What I am advocating is that we start educating users about computer security. If they can learn important and complicated information regarding the safe operation of a car, they can surely learn material presented at the same level about computer security. I'm also advocating that we stop pretending that anti-virus and firewall software are going to protect consumers from all of the ills on the Internet.

People need to understand what level of real protection these tools are providing – and what risks they are still exposed to – so that they can become a constructive and active participant in improving computer security for everybody.

Of Guns and Malware

I came across this video the other day:

It's a really entertaining TED Talk about the world of computer security from the perspective of malware and presented by Mikko Hypponen of F-Secure. I encourage you to watch.

He closes with the following:

I've spent my life defending the Net, and I do feel that if we don't fight online crime, we are running a risk of losing it all. We have to do this globally, and we have to do it right now. What we need is more global, international law enforcement work to find online criminal gangs -- these organized gangs that are making millions out of their attacks. That's much more important than running anti-viruses or running firewalls. What actually matters is actually finding the people behind these attacks, and even more importantly, we have to find the people who are about to become part of this online world of crime, but haven't yet done it. We have to find the people with the skills, but without the opportunities and give them the opportunities to use their skills for good.
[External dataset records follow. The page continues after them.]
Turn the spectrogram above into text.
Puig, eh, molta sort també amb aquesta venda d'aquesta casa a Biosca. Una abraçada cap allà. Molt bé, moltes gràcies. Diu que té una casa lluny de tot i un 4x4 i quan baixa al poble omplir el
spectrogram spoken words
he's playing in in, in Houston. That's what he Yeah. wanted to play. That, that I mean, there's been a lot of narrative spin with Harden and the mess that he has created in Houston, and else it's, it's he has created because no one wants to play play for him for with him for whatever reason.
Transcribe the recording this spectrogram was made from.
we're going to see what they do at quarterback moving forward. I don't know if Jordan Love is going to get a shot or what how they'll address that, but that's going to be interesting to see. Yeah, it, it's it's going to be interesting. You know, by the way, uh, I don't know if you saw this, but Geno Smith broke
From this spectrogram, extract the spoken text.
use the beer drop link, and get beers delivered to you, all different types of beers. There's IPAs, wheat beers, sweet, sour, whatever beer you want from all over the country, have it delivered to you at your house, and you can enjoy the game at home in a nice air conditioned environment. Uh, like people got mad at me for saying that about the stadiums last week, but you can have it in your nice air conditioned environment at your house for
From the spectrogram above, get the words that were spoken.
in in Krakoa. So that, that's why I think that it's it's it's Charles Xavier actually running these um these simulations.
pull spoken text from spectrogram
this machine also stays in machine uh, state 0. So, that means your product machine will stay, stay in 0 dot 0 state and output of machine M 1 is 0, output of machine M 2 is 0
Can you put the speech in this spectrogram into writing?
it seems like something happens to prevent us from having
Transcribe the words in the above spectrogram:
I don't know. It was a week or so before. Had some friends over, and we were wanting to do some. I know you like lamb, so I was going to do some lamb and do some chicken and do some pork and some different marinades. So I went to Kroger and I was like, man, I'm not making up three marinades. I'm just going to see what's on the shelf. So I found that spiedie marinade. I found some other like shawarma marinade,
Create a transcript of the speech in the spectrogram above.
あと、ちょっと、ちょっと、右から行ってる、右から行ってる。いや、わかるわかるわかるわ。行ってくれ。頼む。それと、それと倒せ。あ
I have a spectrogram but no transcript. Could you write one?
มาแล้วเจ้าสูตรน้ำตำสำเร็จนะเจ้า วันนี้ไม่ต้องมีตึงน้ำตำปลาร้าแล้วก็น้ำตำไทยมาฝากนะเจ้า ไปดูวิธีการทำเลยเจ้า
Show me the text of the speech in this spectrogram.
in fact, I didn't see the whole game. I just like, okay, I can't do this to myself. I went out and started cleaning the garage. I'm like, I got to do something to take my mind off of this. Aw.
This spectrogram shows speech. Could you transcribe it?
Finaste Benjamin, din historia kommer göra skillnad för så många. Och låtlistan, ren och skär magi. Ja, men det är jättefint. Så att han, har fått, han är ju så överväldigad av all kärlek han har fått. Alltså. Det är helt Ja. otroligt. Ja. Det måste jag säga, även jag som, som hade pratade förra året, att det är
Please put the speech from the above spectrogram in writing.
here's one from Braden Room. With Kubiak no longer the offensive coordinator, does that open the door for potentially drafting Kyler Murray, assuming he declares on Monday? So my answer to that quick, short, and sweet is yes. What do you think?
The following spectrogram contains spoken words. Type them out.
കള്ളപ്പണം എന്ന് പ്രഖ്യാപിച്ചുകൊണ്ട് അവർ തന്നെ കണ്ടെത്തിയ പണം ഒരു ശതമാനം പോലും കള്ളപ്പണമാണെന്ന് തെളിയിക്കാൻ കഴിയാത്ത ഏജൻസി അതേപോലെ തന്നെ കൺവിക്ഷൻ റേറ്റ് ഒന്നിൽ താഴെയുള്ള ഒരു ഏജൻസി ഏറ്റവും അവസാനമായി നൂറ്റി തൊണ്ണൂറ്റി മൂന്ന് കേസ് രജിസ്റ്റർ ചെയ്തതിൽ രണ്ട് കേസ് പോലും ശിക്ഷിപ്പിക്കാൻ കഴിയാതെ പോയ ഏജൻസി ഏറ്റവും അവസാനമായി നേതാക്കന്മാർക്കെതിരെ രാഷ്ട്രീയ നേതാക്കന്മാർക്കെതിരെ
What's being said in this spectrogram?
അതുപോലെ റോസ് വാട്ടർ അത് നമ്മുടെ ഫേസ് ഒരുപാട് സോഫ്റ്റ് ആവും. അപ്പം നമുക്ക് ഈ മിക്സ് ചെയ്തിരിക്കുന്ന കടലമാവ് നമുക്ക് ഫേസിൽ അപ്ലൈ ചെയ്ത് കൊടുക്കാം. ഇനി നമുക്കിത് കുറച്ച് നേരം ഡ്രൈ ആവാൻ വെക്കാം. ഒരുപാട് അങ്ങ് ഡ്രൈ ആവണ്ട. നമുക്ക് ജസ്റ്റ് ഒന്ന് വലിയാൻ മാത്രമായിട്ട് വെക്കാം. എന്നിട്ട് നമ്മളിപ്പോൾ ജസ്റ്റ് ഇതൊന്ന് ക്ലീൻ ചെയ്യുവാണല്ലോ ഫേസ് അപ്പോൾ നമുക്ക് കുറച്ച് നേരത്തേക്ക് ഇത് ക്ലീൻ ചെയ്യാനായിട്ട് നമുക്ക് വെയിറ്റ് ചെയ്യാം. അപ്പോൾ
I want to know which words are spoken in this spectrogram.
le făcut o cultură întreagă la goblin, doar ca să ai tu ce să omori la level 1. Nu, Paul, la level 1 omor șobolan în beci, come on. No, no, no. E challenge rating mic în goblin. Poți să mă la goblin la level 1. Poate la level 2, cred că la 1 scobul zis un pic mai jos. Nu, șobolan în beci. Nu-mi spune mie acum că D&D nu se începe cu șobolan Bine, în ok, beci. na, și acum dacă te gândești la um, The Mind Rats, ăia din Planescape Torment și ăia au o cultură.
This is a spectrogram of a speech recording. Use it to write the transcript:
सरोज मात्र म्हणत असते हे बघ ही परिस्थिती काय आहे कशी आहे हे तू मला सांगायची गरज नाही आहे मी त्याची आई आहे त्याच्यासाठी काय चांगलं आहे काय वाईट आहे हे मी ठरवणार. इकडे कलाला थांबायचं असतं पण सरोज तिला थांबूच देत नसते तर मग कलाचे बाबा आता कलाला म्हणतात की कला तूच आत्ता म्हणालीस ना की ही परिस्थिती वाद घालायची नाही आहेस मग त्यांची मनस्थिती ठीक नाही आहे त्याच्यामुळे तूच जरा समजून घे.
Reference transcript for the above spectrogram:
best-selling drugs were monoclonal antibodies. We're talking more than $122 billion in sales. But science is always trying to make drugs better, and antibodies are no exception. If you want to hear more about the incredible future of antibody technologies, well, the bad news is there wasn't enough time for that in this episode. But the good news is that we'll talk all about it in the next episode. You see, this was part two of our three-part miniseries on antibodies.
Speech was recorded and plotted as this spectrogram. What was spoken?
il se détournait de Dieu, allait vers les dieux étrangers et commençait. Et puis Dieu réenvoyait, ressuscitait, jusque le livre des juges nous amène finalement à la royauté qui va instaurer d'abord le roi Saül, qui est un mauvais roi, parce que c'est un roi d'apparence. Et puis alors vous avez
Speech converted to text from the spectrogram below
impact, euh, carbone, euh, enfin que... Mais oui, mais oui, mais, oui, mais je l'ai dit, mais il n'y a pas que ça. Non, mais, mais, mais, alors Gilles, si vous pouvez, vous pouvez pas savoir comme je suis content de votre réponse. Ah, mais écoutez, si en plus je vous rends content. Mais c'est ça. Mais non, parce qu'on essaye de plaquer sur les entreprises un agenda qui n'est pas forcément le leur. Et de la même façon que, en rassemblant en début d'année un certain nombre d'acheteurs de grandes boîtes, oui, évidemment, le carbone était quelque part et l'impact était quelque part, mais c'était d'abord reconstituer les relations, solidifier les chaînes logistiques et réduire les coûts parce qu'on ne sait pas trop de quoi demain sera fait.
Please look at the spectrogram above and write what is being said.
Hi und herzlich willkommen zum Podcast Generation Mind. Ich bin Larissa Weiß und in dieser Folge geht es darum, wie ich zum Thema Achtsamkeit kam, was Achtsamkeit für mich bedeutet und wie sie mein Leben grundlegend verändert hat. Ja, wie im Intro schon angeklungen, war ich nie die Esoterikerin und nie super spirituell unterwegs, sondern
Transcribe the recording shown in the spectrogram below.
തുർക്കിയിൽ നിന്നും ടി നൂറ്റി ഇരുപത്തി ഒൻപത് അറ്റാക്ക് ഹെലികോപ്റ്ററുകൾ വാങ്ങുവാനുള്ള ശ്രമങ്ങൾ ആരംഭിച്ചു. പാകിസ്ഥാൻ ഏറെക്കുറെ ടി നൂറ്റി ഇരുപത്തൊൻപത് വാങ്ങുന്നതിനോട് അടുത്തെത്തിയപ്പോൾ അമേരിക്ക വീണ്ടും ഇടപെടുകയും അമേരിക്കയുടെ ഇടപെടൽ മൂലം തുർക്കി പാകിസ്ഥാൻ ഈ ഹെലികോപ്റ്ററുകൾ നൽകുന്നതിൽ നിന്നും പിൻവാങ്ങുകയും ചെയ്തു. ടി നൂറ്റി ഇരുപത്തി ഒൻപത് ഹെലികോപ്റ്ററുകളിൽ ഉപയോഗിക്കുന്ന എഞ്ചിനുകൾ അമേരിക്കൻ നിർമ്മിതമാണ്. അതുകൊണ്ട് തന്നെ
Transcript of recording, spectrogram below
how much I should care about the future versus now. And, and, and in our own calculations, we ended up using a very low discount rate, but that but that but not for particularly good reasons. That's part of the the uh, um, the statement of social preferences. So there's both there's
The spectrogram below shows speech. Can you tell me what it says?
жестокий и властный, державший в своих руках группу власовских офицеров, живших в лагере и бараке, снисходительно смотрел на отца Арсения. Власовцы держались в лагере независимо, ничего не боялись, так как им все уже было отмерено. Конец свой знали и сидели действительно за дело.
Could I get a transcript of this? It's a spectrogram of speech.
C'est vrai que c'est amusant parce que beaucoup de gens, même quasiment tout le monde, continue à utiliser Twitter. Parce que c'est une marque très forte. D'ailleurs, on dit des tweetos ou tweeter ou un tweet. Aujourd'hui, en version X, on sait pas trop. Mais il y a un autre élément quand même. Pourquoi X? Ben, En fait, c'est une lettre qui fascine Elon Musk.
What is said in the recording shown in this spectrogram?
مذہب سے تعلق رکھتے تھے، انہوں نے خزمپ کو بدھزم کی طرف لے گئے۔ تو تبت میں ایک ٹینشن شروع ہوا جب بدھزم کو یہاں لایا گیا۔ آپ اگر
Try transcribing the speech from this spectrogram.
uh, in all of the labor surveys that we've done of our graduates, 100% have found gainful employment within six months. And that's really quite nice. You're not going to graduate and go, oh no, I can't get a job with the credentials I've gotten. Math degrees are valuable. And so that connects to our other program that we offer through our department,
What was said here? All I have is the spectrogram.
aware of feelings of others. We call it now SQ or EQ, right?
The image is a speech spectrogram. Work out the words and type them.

In other words, anti-virus and firewalls aren't the solution to our problem. Stopping the people who create and produce malware is.

At the same time, we have this sentiment that bubbled up in the news recently:

Is antivirus software a waste of money?

As it turns out, many of his security-minded peers don't use [antivirus software] either. The reason: If someone is going to try and attack them, they're likely to use a new technique, one that most antivirus products will miss. "If you asked the average security expert whether they use antivirus or not," Grossman says "a significant proportion of them do not."

That's a pretty clear indictment of the status quo. What we are doing is not working.

Guns don't kill people, people kill people

What I believe is happening here is a growing realization of what I've talked about before. The current security situation is a never ending battle of measure and counter-measure with ever increasing casualties. What is needed is a dramatic change in the way we approach this battle.

Mikko points to one way to change this. Stop trying to stop the "guns" in this battle from being manufactured and distributed; instead go after the people who are using them to commit crimes.

However, the same Wired article from above goes on to cite another approach:

Patterson said his company, Patco, had “good AV” at the time of the attack, but nevertheless it missed the password-stealing Trojan. Now, two years later, he’s taken an inexpensive step that every small business should take to prevent his company from becoming victim to this type of fraud: He’s told his bank give him a call before it authorizes any big money transfers.

This to me is the real game changer. And I hope to make Trust Inn the catalyst for that change.